### Your instructions
Copying exactly, give the lines in the material below from the one with "Look at the" to the one with "A spectrogram of speech follows.", ends included, and nothing besides.

### Data records
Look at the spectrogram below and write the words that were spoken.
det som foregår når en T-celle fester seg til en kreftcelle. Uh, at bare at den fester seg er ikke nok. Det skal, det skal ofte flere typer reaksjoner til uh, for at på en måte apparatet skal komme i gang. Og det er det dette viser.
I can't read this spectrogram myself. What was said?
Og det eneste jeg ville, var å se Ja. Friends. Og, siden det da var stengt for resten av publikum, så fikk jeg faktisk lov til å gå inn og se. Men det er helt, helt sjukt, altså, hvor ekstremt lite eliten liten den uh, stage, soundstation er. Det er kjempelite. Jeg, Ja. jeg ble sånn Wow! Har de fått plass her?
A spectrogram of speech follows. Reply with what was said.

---

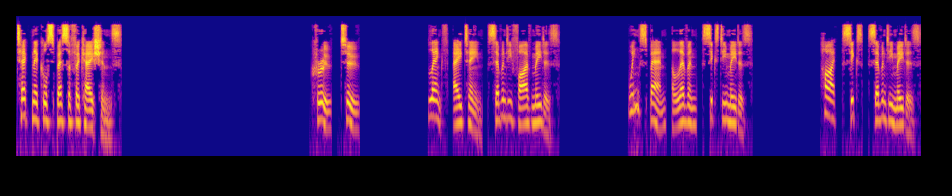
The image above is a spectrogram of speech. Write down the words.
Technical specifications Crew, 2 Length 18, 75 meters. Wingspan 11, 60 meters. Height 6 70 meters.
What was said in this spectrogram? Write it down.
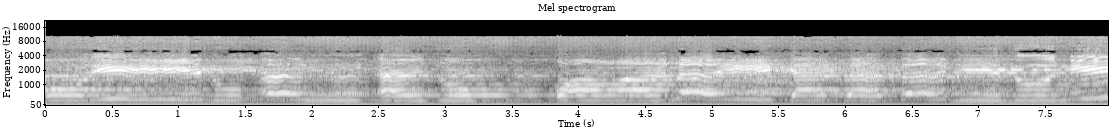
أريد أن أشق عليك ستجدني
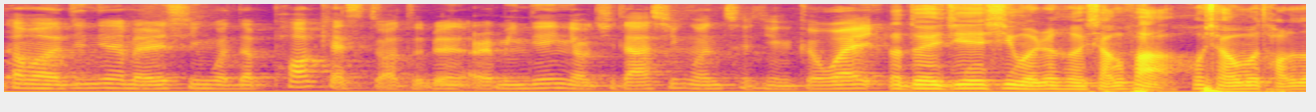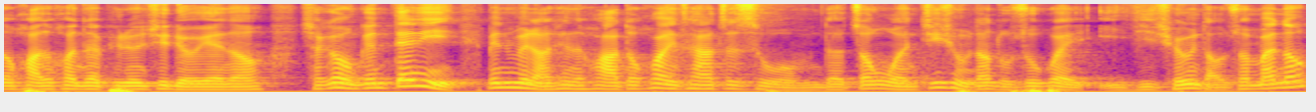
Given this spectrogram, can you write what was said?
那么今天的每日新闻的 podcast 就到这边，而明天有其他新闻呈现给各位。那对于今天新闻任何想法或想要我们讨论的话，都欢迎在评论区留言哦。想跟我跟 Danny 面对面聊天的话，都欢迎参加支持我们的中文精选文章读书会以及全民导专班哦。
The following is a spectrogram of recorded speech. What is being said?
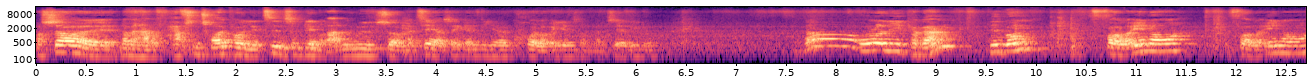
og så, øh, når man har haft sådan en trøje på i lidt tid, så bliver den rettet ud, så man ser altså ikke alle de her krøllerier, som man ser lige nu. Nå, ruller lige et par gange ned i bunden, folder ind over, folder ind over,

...

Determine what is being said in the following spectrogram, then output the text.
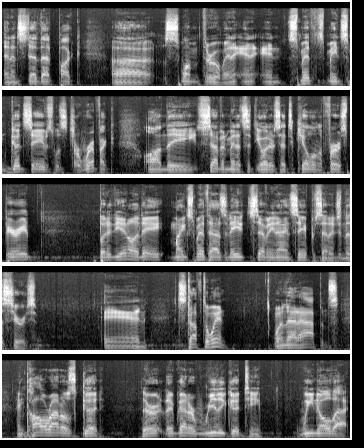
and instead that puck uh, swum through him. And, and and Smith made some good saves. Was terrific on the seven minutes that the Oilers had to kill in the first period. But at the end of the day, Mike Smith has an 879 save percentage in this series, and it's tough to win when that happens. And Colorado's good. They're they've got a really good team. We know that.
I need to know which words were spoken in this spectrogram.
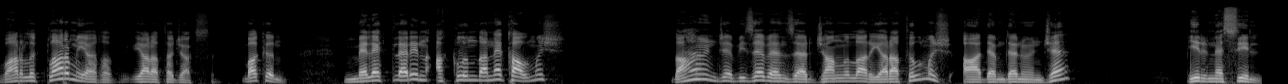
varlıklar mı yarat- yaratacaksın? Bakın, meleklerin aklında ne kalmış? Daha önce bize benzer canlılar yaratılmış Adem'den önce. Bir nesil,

### Exercise answer
Look at the spectrogram below and write the words that were spoken.
det som foregår når en T-celle fester seg til en kreftcelle. Uh, at bare at den fester seg er ikke nok. Det skal, det skal ofte flere typer reaksjoner til uh, for at på en måte apparatet skal komme i gang. Og det er det dette viser.
I can't read this spectrogram myself. What was said?
Og det eneste jeg ville, var å se Ja. Friends. Og, siden det da var stengt for resten av publikum, så fikk jeg faktisk lov til å gå inn og se. Men det er helt, helt sjukt, altså, hvor ekstremt lite eliten liten den uh, stage, soundstation er. Det er kjempelite. Jeg, Ja. jeg ble sånn Wow! Har de fått plass her?
A spectrogram of speech follows. Reply with what was said.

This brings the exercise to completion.